== Task brief ==
Excerpt from the entries below: please repeat exactly the lines from the one containing "Do you mind" through the last one, both ends included, with no pictures.

[Items from a dataset]
=======
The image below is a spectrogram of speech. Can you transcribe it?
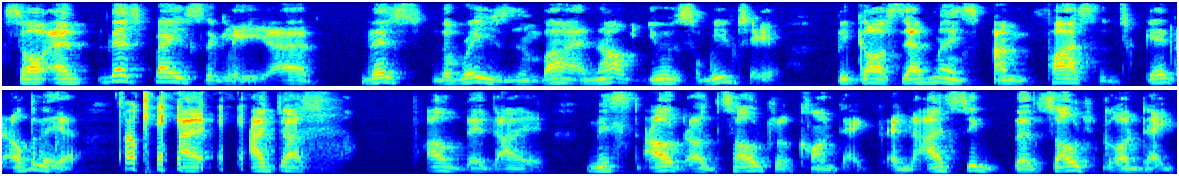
So, and that's basically, uh, that's the reason why I now use wheelchair because that means I'm faster to get over there. okay. I I just found that I missed out on social contact, and I think that social contact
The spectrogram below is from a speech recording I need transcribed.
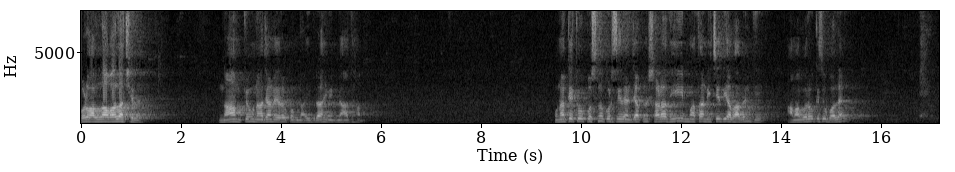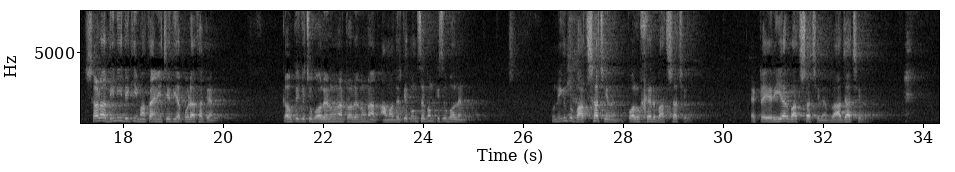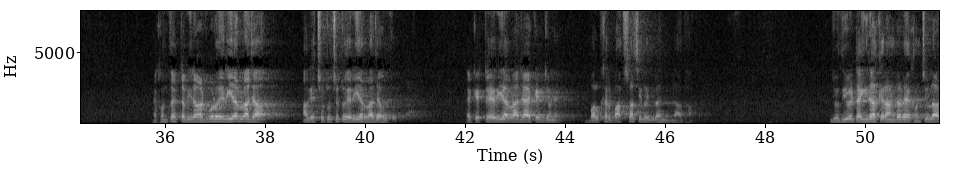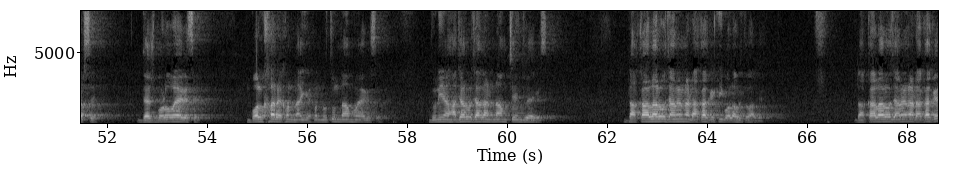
বড় আল্লাহওয়ালা ছিলেন। নাম কেউ না জানে এরকম না, ইব্রাহিম ইবনে আদহাম। ওনাকে কেউ প্রশ্ন করছিলেন যে, আপনি সারাদিন মাথা নিচে দিয়া ভাবেন কি? আমাগরেও কিছু বলেন? সারাদিনই দেখি মাথায় নিচে দিয়া পড়া থাকেন। কাউকে কিছু বলেনও না, টলেনও না, আমাদেরকে কমসে কম কিছু বলেন। উনি কিন্তু বাদশাহ ছিলেন, পলখের বাদশাহ ছিলেন। একটা এরিয়ার বাদশাহ ছিলেন, রাজা ছিলেন। এখন তো একটা বিরাট বড় এরিয়ার রাজা, আগে ছোট ছোট এরিয়ার রাজা হইতো। এক একটা এরিয়ার রাজা এক একজনে। বলখের বাদশাহ ছিল ইব্রাহিম ইবনে আদহাম। যদিও এটা ইরাকের আন্ডারে এখন চলে আসছে, দেশ বড় হয়ে গেছে, বলখার এখন নাই, এখন নতুন নাম হয়ে গেছে। দুনিয়া হাজারো জায়গার নাম চেঞ্জ হয়ে গেছে। ডাকালারও জানে না ডাকাকে কি বলা হইতো আগে। ডাকালারও জানে না ডাকাকে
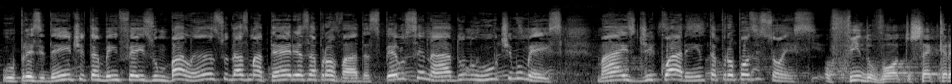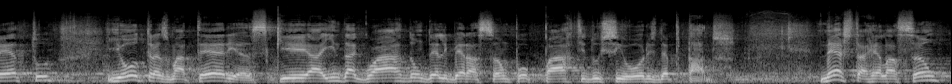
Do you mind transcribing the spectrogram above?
O presidente também fez um balanço das matérias aprovadas pelo Senado no último mês, mais de 40 proposições. O fim do voto secreto e outras matérias que ainda aguardam deliberação por parte dos senhores deputados. Nesta relação,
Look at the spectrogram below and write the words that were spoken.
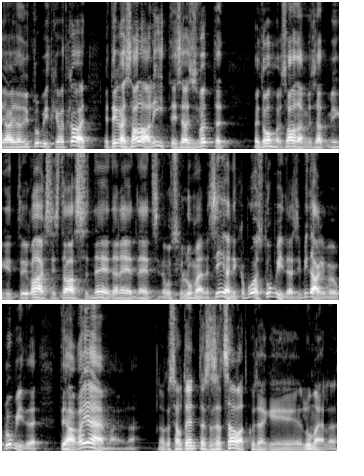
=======
== Result for this exercise ==
Do you mind transcribing the spectrogram above?
O presidente também fez um balanço das matérias aprovadas pelo Senado no último mês, mais de 40 proposições. O fim do voto secreto e outras matérias que ainda aguardam deliberação por parte dos senhores deputados. Nesta relação,
Look at the spectrogram below and write the words that were spoken.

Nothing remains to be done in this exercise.